To assess possible publication bias, we generated a funnel plot, which was asymmetrical. The trim-and-fill method showed that 1 study needed to be imputed to make this plot symmetrical; adding the imputed study, however, did not change the results of this meta-analysis. Similarly, Egger’s regression method did not find statistically significant publication bias (intercept, -0.55; 95% CI, -3.1 to 2.0; P = .63).
The meta-analysis we conducted did not find sufficient evidence to support using routine invasive strategy to manage patients with NSTE-ACS. Results remained unchanged whether the statistical framework of the meta-analysis was classical or Bayesian. The lack of evidence favoring one strategy over another suggests that the strategies are equivalent, but such an assumption may be false. It is clear from the 95% CI that the data cannot rule out whether either strategy offers a clinically significant advantage.

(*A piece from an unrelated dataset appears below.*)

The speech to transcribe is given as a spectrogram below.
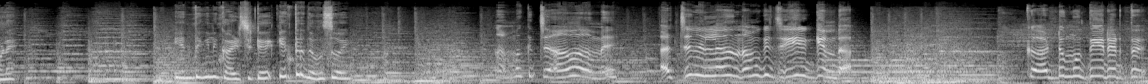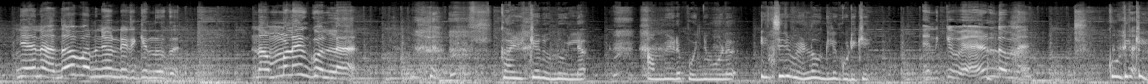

Our study updates the results of 4 recent meta-analyses, all of which found a significant advantage for using routine invasive strategy over selective invasive strategy.15-18 Our results differ from these meta-analyses either because of the inclusion of new trials or the inclusion of longer follow-up data reported after the 4 meta-analyses were published. In addition, 2 of the 4 meta-analyses15,16 included the ISAR-COOL (Intracoronary Stenting with Antithrombotic Regimen Cooling-off) 19 trial, which we excluded because almost all the patients in ISAR-COOL underwent angiography within 5 days of randomization; therefore, it did not have a selective invasive strategy arm, as defined for our meta-analysis.
This meta-analysis has important clinical and research implications. We did not find either of the 2 strategies to be superior, suggesting that other factors may need to play a greater role in choosing a treatment strategy for a particular patient. These factors might include applicability of the evidence to the specific patient, feasibility of employing the intervention in a particular setting, risk-benefit ratio for the patient, and the patient’s values and preferences.20 This meta-analysis also provides grounds for future clinical trials to identify the subset of patients who are most likely to benefit from a routine invasive strategy.
Pooled results of the available clinical trial data for patients with NSTE-ACS who received treatment with either a routine invasive strategy or selective invasive strategy did not identify any advantage of one approach over the other, although the direction of effect seems to favor routine invasive strategy. When choosing between the 2 strategies for a particular patient, clinicians must consider patient preferences, local expertise, and characteristics of the health care system.
The authors have no relationship with any commercial entity that might represent a conflict of interest with the content of this article.